|Birth||2 February 1889, Nové Hrady, Czech Republic|
|Death||28 June 1944, Byerazino, Russian Empire (aged 55 years)|
Robert Martinek (2 February 1889 – 28 June 1944) was an Austrian general who served in the Wehrmacht of Nazi Germany during World War II. He was a recipient of the Knight's Cross of the Iron Cross with Oak Leaves.
An artillery officer of the Austro-Hungarian Army in World War I, Martinek continued to served with the Austrian Bundesheer during the interwar period.
Martinek was born on 2 February 1889 in Gratzen (now Nové Hrady, Czech Republic), where his father was a brewer. Enlisting in the army of Austria-Hungary in 1907, he was promoted to Leutnant in 1910, Oberleutnant in 1914, and to Hauptmann in 1917 for outstanding bravery. Serving with the Bundesheer after World War I, he taught at (and during the 1930s, headed) the Austrian military's Artillery School, reaching the rank of Oberst by the time of the Anschluss. In Austrian service, he made a number of artillery innovations, including new ranging and firing methods as well as a namesake sight adjustment system.
During World War II, he commanded the 267th Infantry Division from 5 November 1941, and the 7th Mountain Division during 1942. He was in command of the heavy concentrations of artillery in the Siege of Sevastopol as the higher artillery reserve commander of the 11th Army, which played a key role in the reduction of the fortifications of the strategic port city. On 1 December 1942 Martinek took command of XXXIX Panzer Corps, simultaneously being promoted to Generalleutnant. He was again promoted to General der Artillerie on New Year's Day 1943. For leading the corps in the retreat into eastern Belarus, he was awarded the Knight's Cross of the Iron Cross with Oak Leaves on 10 February 1944.
In June 1944, the XXXIX Panzer Corps was assigned to Army Group Centre in the Belorussian SSR. Shortly before the Soviet summer offensive, Operation Bagration, a battalion commander in the 12th Infantry Division raised concerns about a possible attack with Martinek, who was on a tour of inspection. Martinek agreed but in response cited the proverb "Whom God would destroy, he first strikes blind". Soviet forces launched the offensive on 23 June; Martinek's corps was rapidly outflanked.
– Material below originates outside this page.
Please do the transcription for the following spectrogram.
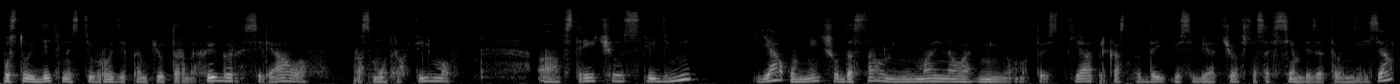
пустой деятельностью вроде компьютерных игр, сериалов, просмотров фильмов. А встречу с людьми я уменьшил до самого минимального минимума. То есть я прекрасно даю себе отчет, что совсем без этого нельзя,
Martinek was killed in an air attack on 28 June near Berezino.
His notes from World War I were published as Kriegstagebuch eines Batterie-Kommandanten 1914–1918 in 1976; he was also the subject of a book by Erich Dethleffsen.
Awards and decorations
- Iron Cross (1939) 2nd Class (25 September 1939) & 1st Class (20 May 1940)
- German Cross in Gold on 21 March 1943 as commander of XXXIX Panzer Corps
- Knight's Cross of the Iron Cross with Oak Leaves
- Knight's Cross on 26 December 1941 as commander of 267th Infantry Division
- Oak Leaves on 10 February 1944 as commander of XXXIX Panzer Corps